armenian genocide recognition

On April 24, 1915, exactly 100 years ago today, the Armenian Genocide began.

The mass liquidation of an estimated 1.5 million Armenians in the Ottoman Empire was brought to fruition by the Young Turk government. At least 80% of the Armenian Ottoman population was marched to the Syrian desert and perished.

Turkey has denied the genocide’s existence ever since. Today, it is still an unrecognized event. Obama has officially stated he will not recognize it as a genocide to secure ties with Turkey, and many other countries follow suit. 

On the eve of World War II, Hitler justified his own similar actions by stating, “Who, after all, speaks today of the annihilation of the Armenians?” The denial of the Armenians inspired Hitler’s own genocidal Holocaust, and every genocide after.

For the sake of all genocide prevention, it is vitally important these injustices are recognized. The Armenians are not invisible.

Today is Armenian Genocide Remembrance day, so today should be focused on Armenian Genocide. 

But of course, the simultaneous and equally horrible genocides of the Anatolian Greek and Assyrian populations by the Ottoman Empire should not be forgotten today, nor any day, nor should they be completely removed from the context of Armenian Genocide. These genocides happened simultaneously to the Armenian Genocide, and were instituted under the same Young Turk agenda of ethnic cleansing of minorities to achieve a Pan Turanist racially pure nation. 

Greeks both in Anatolia and in independent Greece were friends and champions of their Armenian neighbors, far and distant, both during the war and after

Do not forget that it was the Greeks who fought for an Armenian Mandate to be kept in the Treaty of Sevres when the US government became cold from the idea of “interference in the Middle East” following the war. 

Do not forget that both Greece and Cyprus are two of the very few countries today that officially recognize the Armenian Genocide. 

Pontic Greek Genocide Remembrance day is May 19, and on that day I know Armenians will commemorate the loss of 1 million Greeks to genocide just as today Greeks around the world commemorate the loss of >1.5 million Armenians. 

UPDATE: Awesome news for Armenian Genocide Centennial!

Hello all, while there has been some frustrating news these past couple of days (President Obama refusing to use the “G” word), there have also been some great improvements!
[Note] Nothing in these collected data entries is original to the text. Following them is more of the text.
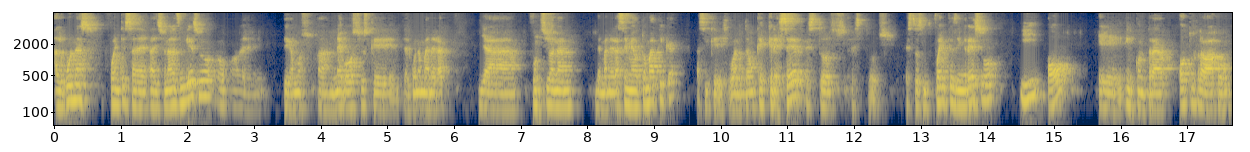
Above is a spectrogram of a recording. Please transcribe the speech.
algunas fuentes adicionales de ingreso o, eh, digamos, negocios que de alguna manera ya funcionan de manera semiautomática. Así que dije, bueno, tengo que crecer estos, estos, estas fuentes de ingreso y o eh, encontrar otro trabajo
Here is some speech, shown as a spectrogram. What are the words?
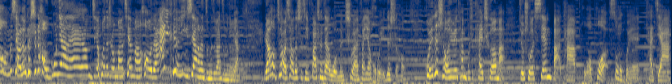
呦，我们小六可是个好姑娘哎，让我们结婚的时候忙前忙后的，阿姨可有印象了，怎么怎么样，怎么怎么样。然后最好笑的事情发生在我们吃完饭要回的时候，回的时候，因为他们不是开车嘛，就说先把她婆婆送回她家，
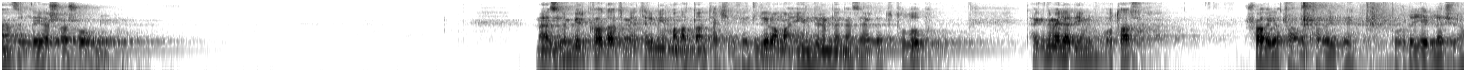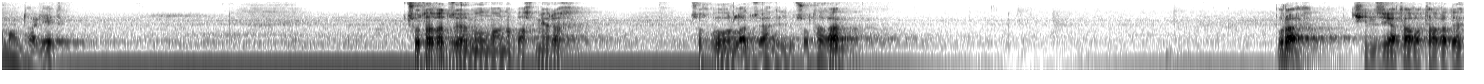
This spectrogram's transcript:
mənzildə yaşayış olmayıb. Mənzilin 1 kvadrat metri 1000 manatdan təklif edilir, amma endirimlə nəzərdə tutulub. Təqdim elədiyim otaq uşaq yatağı otağı idi. Burada yerləşir hamam tualet. Üç otağa düzəlmə olmağına baxmayaraq çox uğurla düzəldilib üç otağa. Bura ikinci yataq otağıdır.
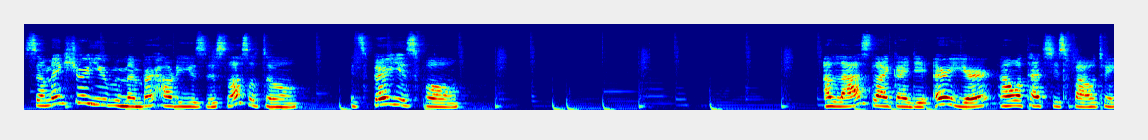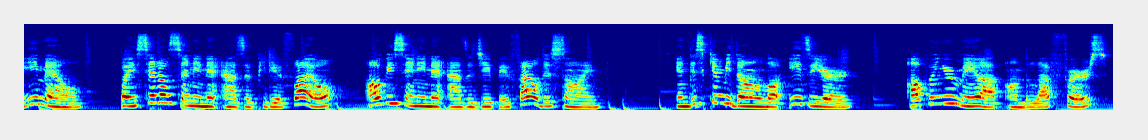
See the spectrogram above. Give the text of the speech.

  • Google will change its logo tomorrow (April 24th, 2015) to have a black ribbon in honor of the Armenian Genocide. This will bring a huge influx of people to learn about the Armenian Genocide who would have never had heard of it before.
  • The 1.5 million murdered Armenians were canonized today in Armenia at the church Etchmiadzin, making all of those martyrs saints.
  • Representative of USA from Southern California Adam Schiff (D), read the names of 1,000 Armenian victims during his one hour on the House Floor. This is monumental! It’s really a slap on Obama’s face.
  • Turkey stopped Serbian leader Milorad Dodik from flying through Turkey to Armenia. This news is awesome, because it brings awareness to Turkey’s childishness!
  • Austria recognized the Armenian Genocide! Following its recognition, Turkey pulled its ambassador from Austria (losers).
  • On Wednesday, California State Aseembly PERSS committee voted to divest the State of California’s investments in the Turkish government! This is following the footsteps of multiple universities in California such as UCLA and UCB, who have done so already.

If you know of any more exciting updates over the past week, please let me know and I will edit this post!

the armenian genocide was NOT the first genocide of the twentieth century. overlooking for one moment the erasure of the essentially simultaneous assyrian and greek genocides, the genocide of the herero and nama peoples in what was then german south-west africa was the first genocide of the twentieth century. armenian genocide recognition should NOT be at the expense of other persecuted peoples.